The developer directed questions about the company’s retail practices to the Bentonville, Ark.-based retail giant.
The future of the site has been up in the air almost since Kmart closed in 2002 when that company filed for bankruptcy. Costco Wholesale bought the site and initially planned to launch Costco Fresh, a new grocery concept, there, but the plan was scrapped in 2003.
“We are very pleased to see that a new retailer is going into the shopping center,” said David Grant, spokesman for the city of Bellevue, and added that the city “is not in a position to approve or deny a permit based on the merits of one company versus another.”
Because of the Kelsey Creek Center’s decadelong struggle to fill the site, the community seemed eager to see something take its place, said Michael Chen, a land-use planner at design firm Group Mackenzie, who helped plan the site and attended some public hearings on the topic.
“It’ll be a great amenity to the neighborhood,” he said. “The old Kmart was kind of an eyesore.”
When controversy accompanies a new Walmart opening, it doesn’t usually affect sales, said Restivo, the company spokesman.
“That fact will be clear when thousands and thousands of Bellevue residents shop that store on the day that it opens,” he said.
Members of the coalition seemed resigned to the store’s opening later this year, though they hope to persuade the company to provide employees with higher wages and better benefits.
“I do wish it wouldn’t open, but I guess that’s not going to happen,” said Pramila Jayapal, the executive director of OneAmerica, an immigrant-advocacy organization.
And as Restivo put it:

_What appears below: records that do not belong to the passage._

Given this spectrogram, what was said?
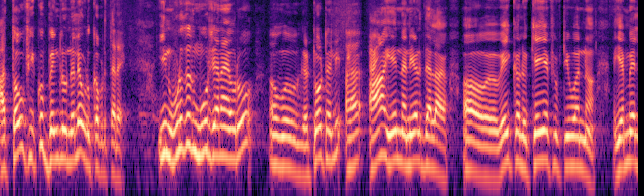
ಆ ತೌಫಿಕು ಬೆಂಗಳೂರಿನಲ್ಲೇ ಉಳ್ಕೊಬಿಡ್ತಾರೆ. ಇನ್ನು ಉಳಿದದ್ದು ಮೂರು ಜನ ಇವರು ಟೋಟಲಿ ಆ ಏನು ನಾನು ಹೇಳ್ದಲ್ಲ vehicle K A fifty one M L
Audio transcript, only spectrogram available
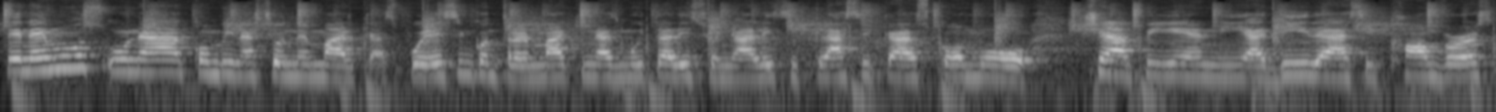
Tenemos una combinación de marcas. Puedes encontrar máquinas muy tradicionales y clásicas como Champion y Adidas y Converse,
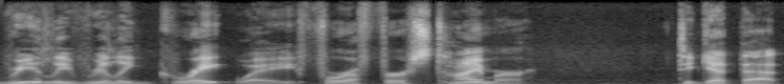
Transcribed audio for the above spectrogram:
really, really great way for a first timer to get that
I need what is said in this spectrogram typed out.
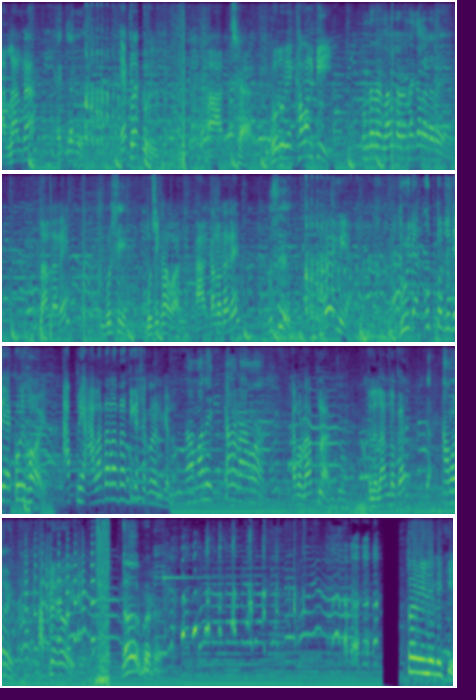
আর লালটা এক লাখ। এক লাখ আচ্ছা। গরুর খাওয়ান কি? কোনটা রে লালটা রে না কালাটা রে লালটা রে বসি। বসি খাওয়ান। আর কালোটা রে বসি। এই মিয়া দুইটার উত্তর যদি একই হয় আপনি আলাদা আলাদা জিজ্ঞাসা করেন কেন? না মানে কালাটা আমার। কালোটা আপনার? তাহলে লাল দোকান আমার ওই আপনার ওই নেবে কি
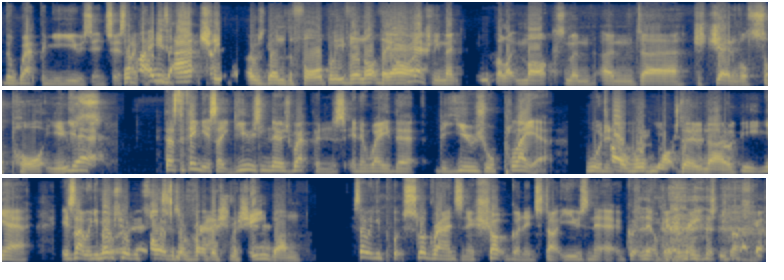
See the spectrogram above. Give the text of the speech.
the weapon you're using. So it's Well, like that is actually what those guns are for, believe it or not. They are Yeah. actually meant to be for like marksman and uh, just general support use. Yeah. that's the thing. It's like using those weapons in a way that the usual player wouldn't. Oh, would not do, no. Yeah, it's like when you Most people thought it was a rubbish machine gun. It's like when you put slug rounds in a shotgun and start using it at a good little bit of range. You got like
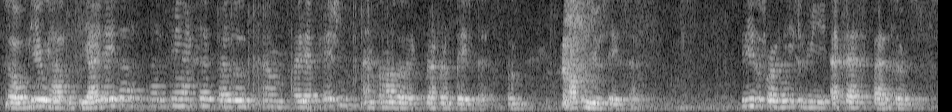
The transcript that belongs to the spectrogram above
So here we have the CI data that is being accessed by the, um, by the applications and some other like reference data sets, some often used data sets. These, of course, need to be accessed by the services.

“If we open a store in Bellevue and no one comes, we’ll have learned a really important lesson about Bellevue,” he said. “We just don’t think that’s going to happen.”
Lark Turner: 206-464-2761 or email@example.com.